— What you are asked to do —
Pictures aside, each record should be reproduced exactly.
___ Available data ___
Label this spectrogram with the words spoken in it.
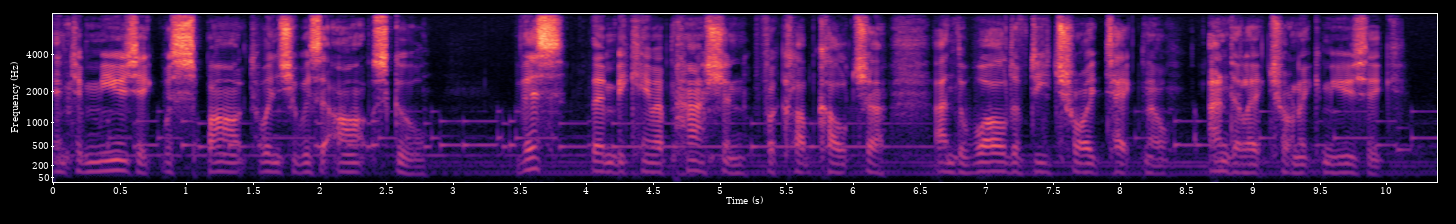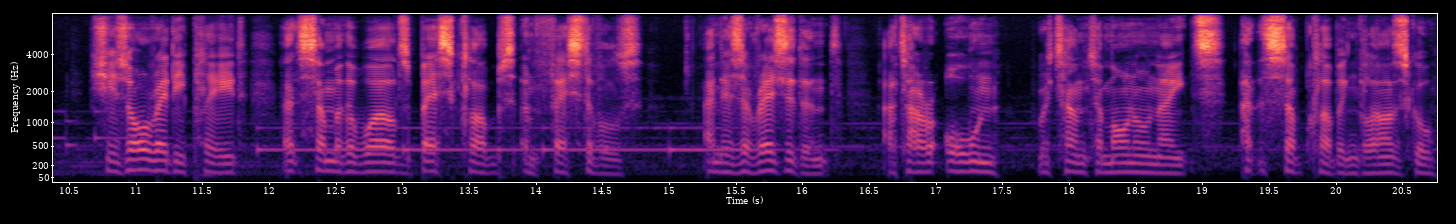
into music was sparked when she was at art school. This then became a passion for club culture and the world of Detroit techno and electronic music. She has already played at some of the world's best clubs and festivals and is a resident at our own Return to Mono nights at the Sub Club in Glasgow.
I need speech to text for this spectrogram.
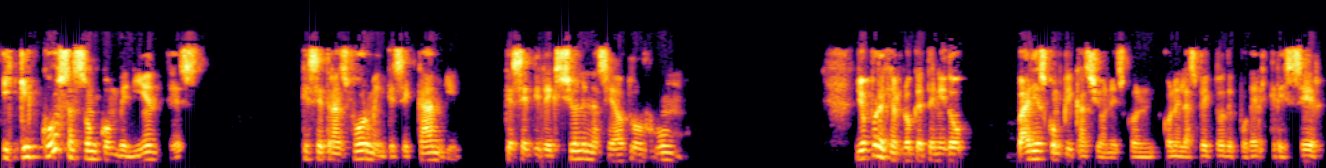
Y qué cosas son convenientes que se transformen, que se cambien, que se direccionen hacia otro rumbo. Yo, por ejemplo, que he tenido varias complicaciones con, con el aspecto de poder crecer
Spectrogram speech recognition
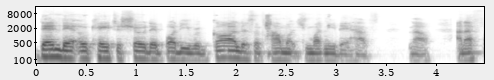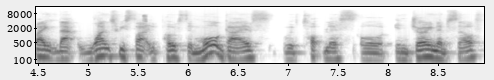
then they're okay to show their body regardless of how much money they have now. And I find that once we started posting more guys with topless or enjoying themselves,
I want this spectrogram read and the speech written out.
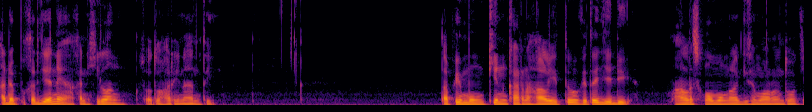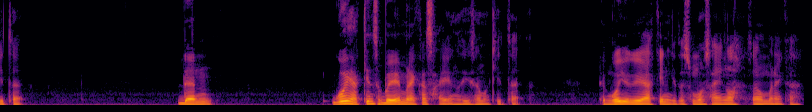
Ada pekerjaan yang akan hilang suatu hari nanti. Tapi mungkin karena hal itu kita jadi males ngomong lagi sama orang tua kita. Dan gue yakin sebenarnya mereka sayang sih sama kita. Dan gue juga yakin kita semua sayang lah sama mereka.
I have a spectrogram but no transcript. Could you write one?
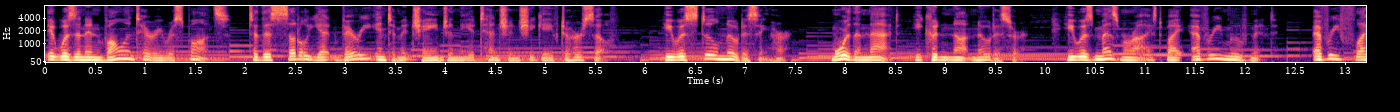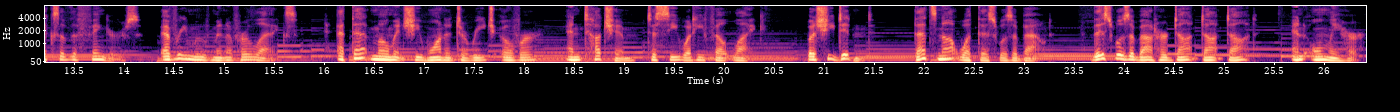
It was an involuntary response to this subtle yet very intimate change in the attention she gave to herself. He was still noticing her, more than that, he could not not notice her. He was mesmerized by every movement, every flex of the fingers, every movement of her legs. At that moment, she wanted to reach over and touch him to see what he felt like. But she didn't. That's not what this was about. This was about her dot dot dot, and only her.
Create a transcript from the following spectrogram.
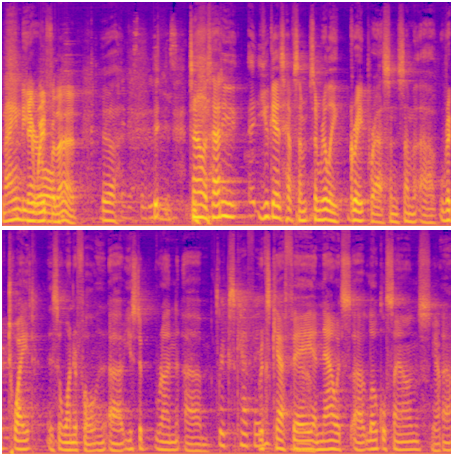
90 Can't year wait old. for that. Yeah. Thomas, how do you, you guys have some, some really great press and some, uh, Rick Tvedt is a wonderful, uh, used to run, um, Rick's Cafe. Rick's Cafe, and now it's uh, Local Sounds Yep. uh,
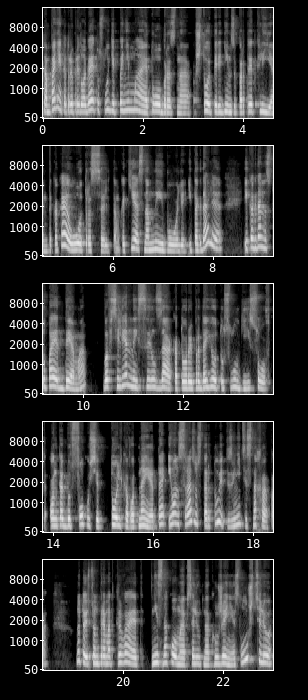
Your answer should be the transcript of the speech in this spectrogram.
Компания, которая предлагает услуги, понимает образно, что перед ним за портрет клиента, какая отрасль, там, какие основные боли и так далее. И когда наступает демо, во вселенной сейлза, который продает услуги и софт, он как бы в фокусе только вот на это, и он сразу стартует, извините, с нахрапа. Ну, то есть он прям открывает незнакомое абсолютно окружение слушателю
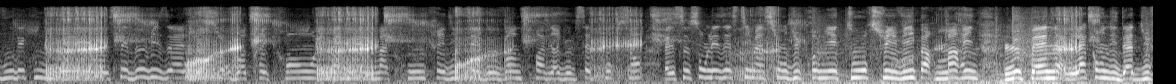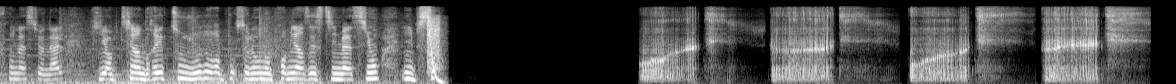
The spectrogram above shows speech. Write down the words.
Vous découvrez ces deux visages sur votre écran. Emmanuel Macron crédité de 23,7%. Euh, ce sont les estimations du premier tour suivies par Marine Le Pen, la candidate du Front National qui obtiendrait toujours, selon nos premières estimations, Ipsos.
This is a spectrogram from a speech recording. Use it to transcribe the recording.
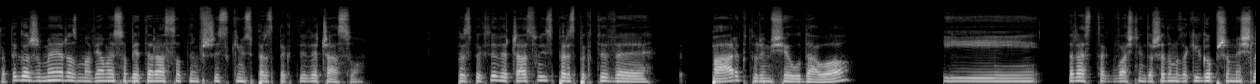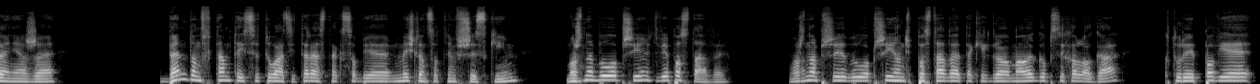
dlatego że my rozmawiamy sobie teraz o tym wszystkim z perspektywy czasu. Z perspektywy czasu i z perspektywy par, którym się udało. I teraz tak właśnie doszedłem do takiego przemyślenia, że będąc w tamtej sytuacji, teraz tak sobie myśląc o tym wszystkim, można było przyjąć dwie postawy. Można przy, było przyjąć postawę takiego małego psychologa, który powie,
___
— Task answer —
Label this spectrogram with the words spoken in it.
into music was sparked when she was at art school. This then became a passion for club culture and the world of Detroit techno and electronic music. She has already played at some of the world's best clubs and festivals and is a resident at our own Return to Mono nights at the Sub Club in Glasgow.
I need speech to text for this spectrogram.
Y qué cosas son convenientes que se transformen, que se cambien, que se direccionen hacia otro rumbo. Yo, por ejemplo, que he tenido varias complicaciones con, con el aspecto de poder crecer
Spectrogram speech recognition
then they're okay to show their body regardless of how much money they have now. And I find that once we started posting more guys with topless or enjoying themselves,
I want this spectrogram read and the speech written out.
Ada pekerjaan yang akan hilang suatu hari nanti. Tapi mungkin karena hal itu kita jadi males ngomong lagi sama orang tua kita. Dan gue yakin sebenarnya mereka sayang sih sama kita. Dan gue juga yakin kita semua sayang lah sama mereka.
I have a spectrogram but no transcript. Could you write one?
It was an involuntary response to this subtle yet very intimate change in the attention she gave to herself. He was still noticing her, more than that, he could not not notice her. He was mesmerized by every movement, every flex of the fingers, every movement of her legs. At that moment, she wanted to reach over and touch him to see what he felt like. But she didn't. That's not what this was about. This was about her dot dot dot, and only her.
Create a transcript from the following spectrogram.
90 Can't year wait old. for that. Yeah. Thomas, how do you, you guys have some, some really great press and some, uh, Rick Tvedt is a wonderful, uh, used to run, um, Rick's Cafe. Rick's Cafe, and now it's uh, Local Sounds Yep. uh,
Your answer should be the transcript of the speech in this spectrogram.
Компания, которая предлагает услуги, понимает образно, что перед ним за портрет клиента, какая отрасль, там, какие основные боли и так далее. И когда наступает демо, во вселенной сейлза, который продает услуги и софт, он как бы в фокусе только вот на это, и он сразу стартует, извините, с нахрапа. Ну, то есть он прям открывает незнакомое абсолютно окружение слушателю
The spectrogram above shows speech. Write down the words.
Vous découvrez ces deux visages sur votre écran. Emmanuel Macron crédité de 23,7%. Euh, ce sont les estimations du premier tour suivies par Marine Le Pen, la candidate du Front National qui obtiendrait toujours, selon nos premières estimations, Ipsos.
This is a spectrogram from a speech recording. Use it to transcribe the recording.
dlatego że my rozmawiamy sobie teraz o tym wszystkim z perspektywy czasu. Z perspektywy czasu i z perspektywy par, którym się udało. I teraz tak właśnie doszedłem do takiego przemyślenia, że będąc w tamtej sytuacji, teraz tak sobie myśląc o tym wszystkim, można było przyjąć dwie postawy. Można przy, było przyjąć postawę takiego małego psychologa, który powie,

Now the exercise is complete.